In the wake of the much publicised ‘gay cake’ ruling at the UK Supreme Court – in which a Christian-owned Belfast bakery refused a customer’s ‘Support Gay Marriage’ cake order – Iman Qureshi’s The Funeral Director bravely explores the intersection of religious freedom, culture and LGBTQI rights in modern Britain. The play is set almost entirely at a Muslim funeral parlour in the Midlands run by a young married couple, Ayesha and Zeyd (Aryana Ramkhalawon and Maanuv Thiara).
Despite the weight of its themes, there is plenty of sharp, dark comedy to enjoy here.
Already struggling financially and concerned at the potential reaction of the local Muslim community, the couple turn away Tom (Tom Morley); a distraught gay man seeking an Islamic burial for his Muslim boyfriend following an apparent overdose. As Tom threatens legal action, Ayesha turns to an old school friend and human rights lawyer, Janey (Jessica Clark), for support, and in the process is forced to confront repressed conflicts in her own identity.
Iman Qureshi’s play is commencing a four-week run at the Southwark Playhouse after beating fierce competition to win the 10th annual Papatango New Writing Prize earlier this year. The inherent intimacy of the Playhouse feels appropriate for this production. Staged with its audience in shallow rows either side of a realistic funeral parlour set, the proximity allows the cast to deliver naturalistic performances, and places the audience uncomfortably as voyeuristic intruders on their experiences.
The four characters represented on stage are both constrained and motivated by pressure from unseen external parties (such as bigoted family members, traditional communities and liberal activists). Much of the play’s narrative navigates their attempts to reconcile themselves with the conflicting and evolving expectations of a plural society.
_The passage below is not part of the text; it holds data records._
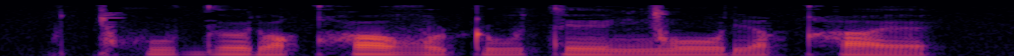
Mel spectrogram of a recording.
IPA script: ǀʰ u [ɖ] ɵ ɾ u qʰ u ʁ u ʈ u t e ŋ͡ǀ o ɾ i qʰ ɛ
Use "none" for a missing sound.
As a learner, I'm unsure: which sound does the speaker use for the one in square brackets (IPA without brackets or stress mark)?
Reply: d̪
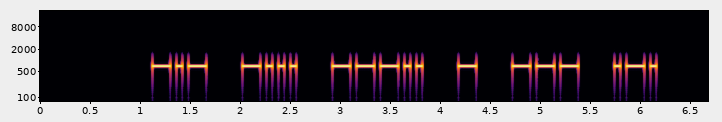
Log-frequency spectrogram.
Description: Morse code, heard as a keyed tone, about 20 wpm, spaced as for 14 wpm, 700 Hz. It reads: KB8TOR
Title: 219 Lesson 35g - Number 0 - Call Signs 20wpm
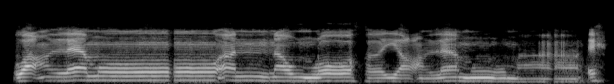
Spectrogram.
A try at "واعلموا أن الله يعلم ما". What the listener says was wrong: Mimnya nggak boleh panjang.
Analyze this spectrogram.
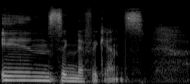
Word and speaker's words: insignificance: And notice the syllable stress is on that in. So insignificance.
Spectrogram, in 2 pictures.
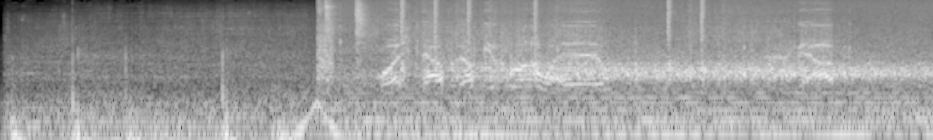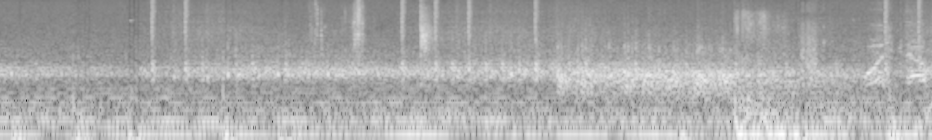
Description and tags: war zone battle clip sample by kris
army, attack, bomb, dramatic, explosion, fight, military, music, punching, radio, shooting, shot, tank, war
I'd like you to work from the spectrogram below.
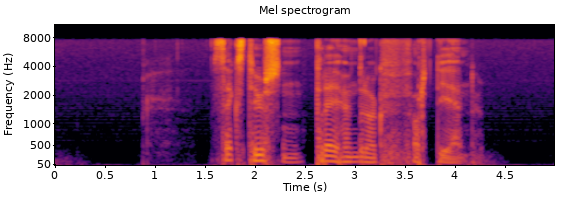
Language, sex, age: Norwegian, male, 27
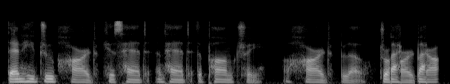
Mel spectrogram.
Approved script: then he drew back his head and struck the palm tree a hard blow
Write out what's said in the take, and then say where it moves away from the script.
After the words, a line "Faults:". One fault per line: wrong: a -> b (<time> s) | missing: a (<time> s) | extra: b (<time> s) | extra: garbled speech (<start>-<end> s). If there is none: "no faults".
then he drew hard his head and head the palm tree a hard blow [garbled]
Faults:
wrong: back -> hard (0.6 s)
wrong: struck -> head (1.7 s)
extra: garbled speech (3.8-4.4 s)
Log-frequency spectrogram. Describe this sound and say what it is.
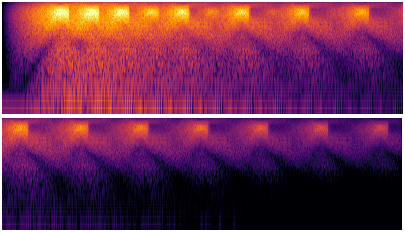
Starsplash Flicker
strings, synth, techno, sequence, flange, beat, melody, pad, phase, trance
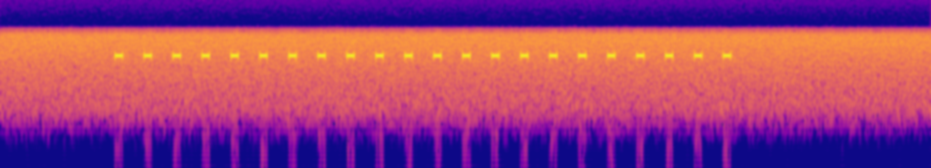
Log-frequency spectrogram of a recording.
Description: Evenly repeated beeps. There is no code.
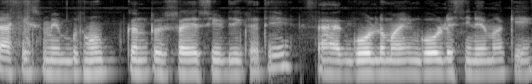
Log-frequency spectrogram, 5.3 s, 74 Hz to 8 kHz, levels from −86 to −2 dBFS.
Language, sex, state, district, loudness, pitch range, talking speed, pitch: Chhattisgarhi, male, Chhattisgarh, Rajnandgaon, -20 LUFS, 140-145 Hz, 155 wpm, 140 Hz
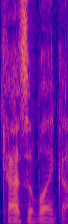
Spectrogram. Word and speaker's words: Casablanca: There's so much to dive into here with Casablanca.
The emotional impact of this is effectively used by Qureshi to question religious and cultural orthodoxy, without directly challenging the merits of scripture or custom.
The characterisation is such that all points of view are however portrayed with empathy and care. Qureshi avoids well-trodden stereotypes to present Zeyd as a dedicated and compassionate modern husband, desperate to recover his marriage but ill-equipped to deal with the unfamiliar. His predilection towards traditional family values is driven by genuine love for Ayesha and pragmatic concerns over the future of their business.
The performances from all four cast members are excellent.
Despite the weight of its themes, there is plenty of sharp, dark comedy to enjoy here. From the opening scene, we find ourselves needing to adjust quickly to the inherent gallows humour of the funeral parlour setting, as Ayesha and Zeyd weave jokes about a dead baby’s unrealised career potential into a discussion on their own plans for parenthood (“She’d be an ambassador for Muslims. Like that Malala. Only not so annoying”).
The performances from the four cast members are excellent. With so much of her character’s true feelings left unspoken, Aryana Ramkhalawon betrays Ayesha’s internal torment with skilful restraint.